Dataset entries
####################
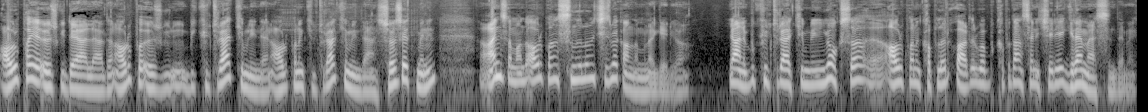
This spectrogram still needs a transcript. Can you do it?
Avrupa'ya özgü değerlerden, Avrupa özgü bir kültürel kimliğinden, Avrupa'nın kültürel kimliğinden söz etmenin aynı zamanda Avrupa'nın sınırlarını çizmek anlamına geliyor. Yani bu kültürel kimliğin yoksa e, Avrupa'nın kapıları vardır ve bu kapıdan sen içeriye giremezsin demek.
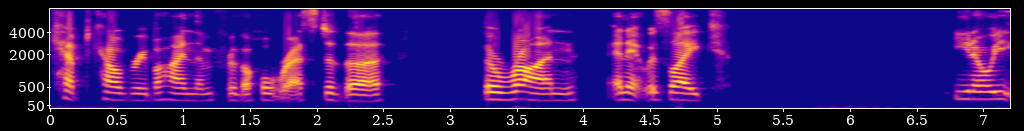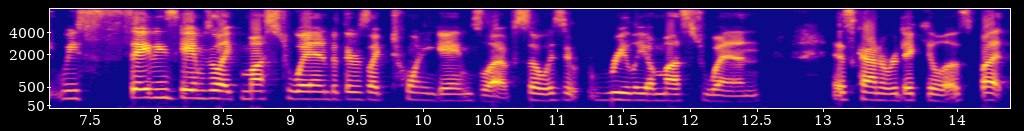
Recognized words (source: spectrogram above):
kept Calgary behind them for the whole rest of the the run, and it was like. You know, we, we say these games are like must win, but there's like 20 games left. So is it really a must win? It's kind of ridiculous. But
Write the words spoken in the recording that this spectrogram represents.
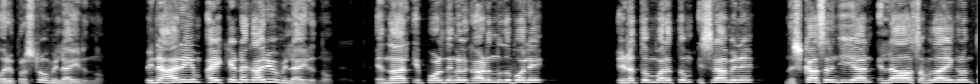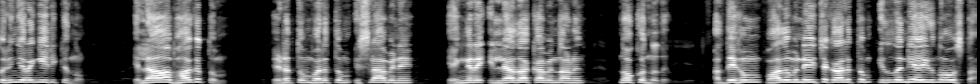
ഒരു പ്രശ്നവുമില്ലായിരുന്നു. പിന്നെ ആരെയും അയക്കേണ്ട കാര്യവുമില്ലായിരുന്നു. എന്നാൽ ഇപ്പോൾ നിങ്ങൾ കാണുന്നത് പോലെ ഇടത്തും വലത്തും ഇസ്ലാമിനെ നിഷ്കാസനം ചെയ്യാൻ എല്ലാ സമുദായങ്ങളും തുനിഞ്ഞിറങ്ങിയിരിക്കുന്നു. എല്ലാ ഭാഗത്തും ഇടത്തും വലത്തും ഇസ്ലാമിനെ എങ്ങനെ ഇല്ലാതാക്കാമെന്നാണ് നോക്കുന്നത്. അദ്ദേഹം വാദമുന്നയിച്ച കാലത്തും ഇതുതന്നെയായിരുന്നു അവസ്ഥ.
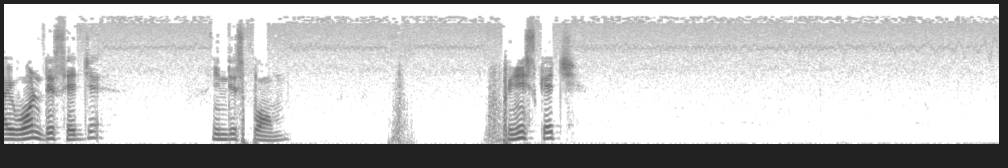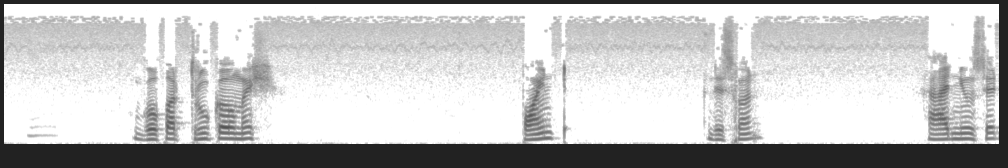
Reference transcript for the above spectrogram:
I want this edge in this form. Finish sketch. Go for through curve mesh. Point. This one. Add new set.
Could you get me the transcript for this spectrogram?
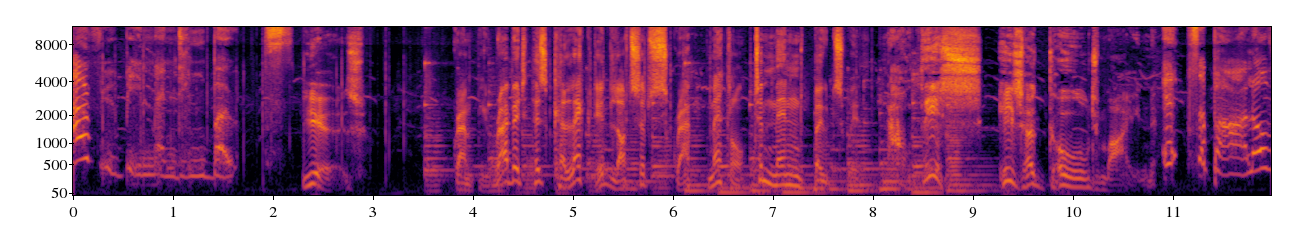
have you been mending boats? Years. Grampy Rabbit has collected lots of scrap metal to mend boats with. Now this is a gold mine. It's a pile of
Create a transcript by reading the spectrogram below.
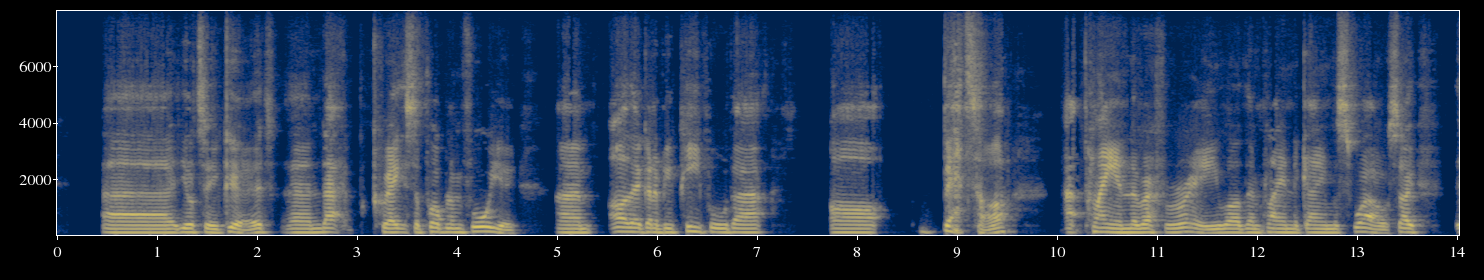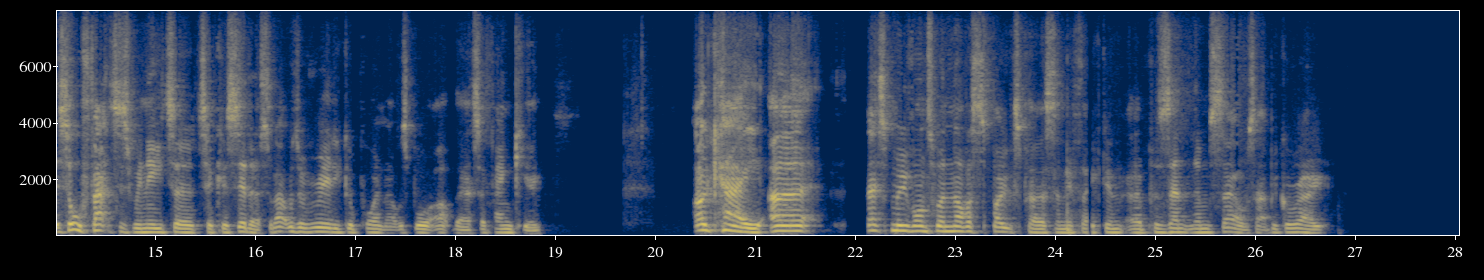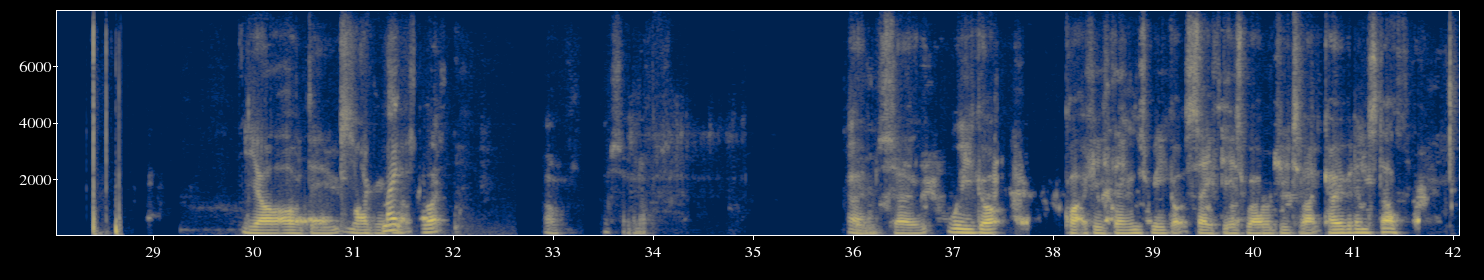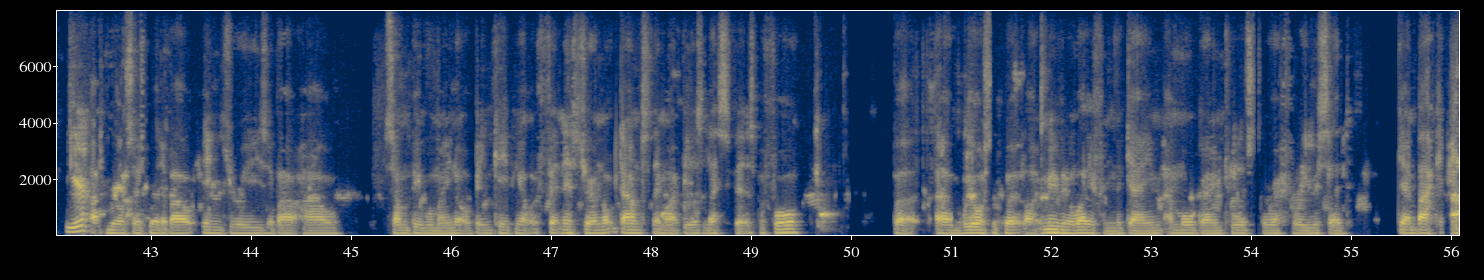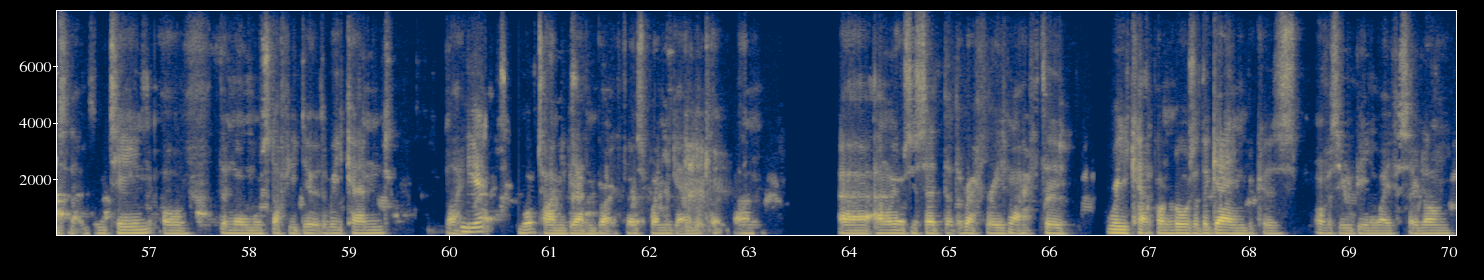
uh, you're too good? And that creates a problem for you. Um, are there going to be people that are better at playing the referee rather than playing the game as well. So it's all factors we need to to consider. So that was a really good point that was brought up there. So thank you. Okay, uh, let's move on to another spokesperson if they can uh, present themselves. That'd be great. Yeah, I'll do my group. Mate. That's all right. Oh, someone else. Um, so we got quite a few things. We got safety as well due to like COVID and stuff. Yeah, And we also said about injuries, about how some people may not have been keeping up with fitness during lockdown, so they might be as less fit as before. But um, we also put like moving away from the game and more going towards the referee. We said getting back into that routine of the normal stuff you do at the weekend, like yeah, what time you'd be having breakfast, when you're getting the kit done. Uh, and we also said that the referees might have to recap on laws of the game because obviously we've been away for so long.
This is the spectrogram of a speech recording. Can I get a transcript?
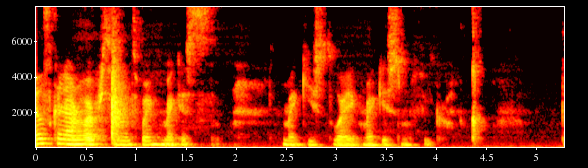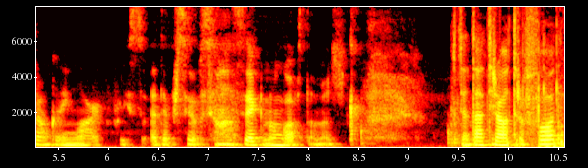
Eu se calhar não vai perceber muito bem como é que, este, como é que isto é e como é que isto me fica. Está um bocadinho largo, por isso até percebo se você é que não gosta, mas vou tentar tirar outra foto.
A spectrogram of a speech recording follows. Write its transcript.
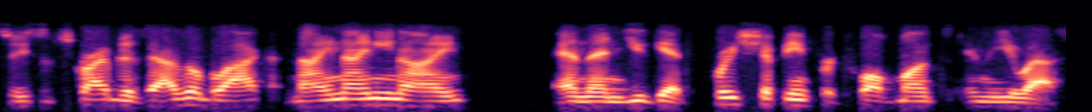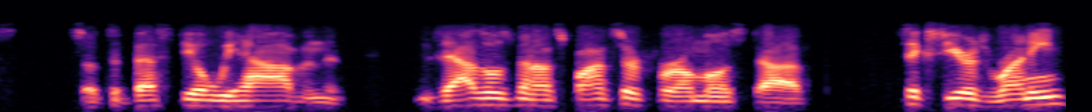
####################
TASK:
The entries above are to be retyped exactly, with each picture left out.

RESPONSE TO THIS EXERCISE:
This spectrogram still needs a transcript. Can you do it?
Avrupa'ya özgü değerlerden, Avrupa özgü bir kültürel kimliğinden, Avrupa'nın kültürel kimliğinden söz etmenin aynı zamanda Avrupa'nın sınırlarını çizmek anlamına geliyor. Yani bu kültürel kimliğin yoksa e, Avrupa'nın kapıları vardır ve bu kapıdan sen içeriye giremezsin demek.
Recognized words (source: spectrogram above):
kept Calgary behind them for the whole rest of the the run, and it was like. You know, we, we say these games are like must win, but there's like 20 games left. So is it really a must win? It's kind of ridiculous. But
Write the words spoken in the recording that this spectrogram represents.
ഒരു പ്രശ്നവുമില്ലായിരുന്നു. പിന്നെ ആരെയും അയക്കേണ്ട കാര്യവുമില്ലായിരുന്നു. എന്നാൽ ഇപ്പോൾ നിങ്ങൾ കാണുന്നത് പോലെ ഇടത്തും വലത്തും ഇസ്ലാമിനെ നിഷ്കാസനം ചെയ്യാൻ എല്ലാ സമുദായങ്ങളും തുനിഞ്ഞിറങ്ങിയിരിക്കുന്നു. എല്ലാ ഭാഗത്തും ഇടത്തും വലത്തും ഇസ്ലാമിനെ എങ്ങനെ ഇല്ലാതാക്കാമെന്നാണ് നോക്കുന്നത്. അദ്ദേഹം വാദമുന്നയിച്ച കാലത്തും ഇതുതന്നെയായിരുന്നു അവസ്ഥ.
Reference transcript for the above spectrogram:
I want this edge in this form. Finish sketch. Go for through curve mesh. Point. This one. Add new set.
Could you get me the transcript for this spectrogram?
have you been mending boats? Years. Grampy Rabbit has collected lots of scrap metal to mend boats with. Now this is a gold mine. It's a pile of
Create a transcript by reading the spectrogram below.
uh, you're too good? And that creates a problem for you. Um, are there going to be people that are better at playing the referee rather than playing the game as well. So it's all factors we need to to consider. So that was a really good point that was brought up there. So thank you. Okay, uh, let's move on to another spokesperson if they can uh, present themselves. That'd be great. Yeah, I'll do my group. Mate. That's all right. Oh, someone else. Um, so we got quite a few things. We got safety as well due to like COVID and stuff. Yeah, And we also said about injuries, about how some people may not have been keeping up with fitness during lockdown, so they might be as less fit as before. But um, we also put like moving away from the game and more going towards the referee. We said getting back into that routine of the normal stuff you do at the weekend, like yeah, what time you'd be having breakfast, when you're getting the kit done. Uh, and we also said that the referees might have to recap on laws of the game because obviously we've been away for so long.
This is the spectrogram of a speech recording. Can I get a transcript?
Eu se calhar não vai perceber muito bem como é que, este, como é que isto é e como é que isto me fica. Está um bocadinho largo, por isso até percebo se você é que não gosta, mas vou tentar tirar outra foto.
A spectrogram of a speech recording follows. Write its transcript.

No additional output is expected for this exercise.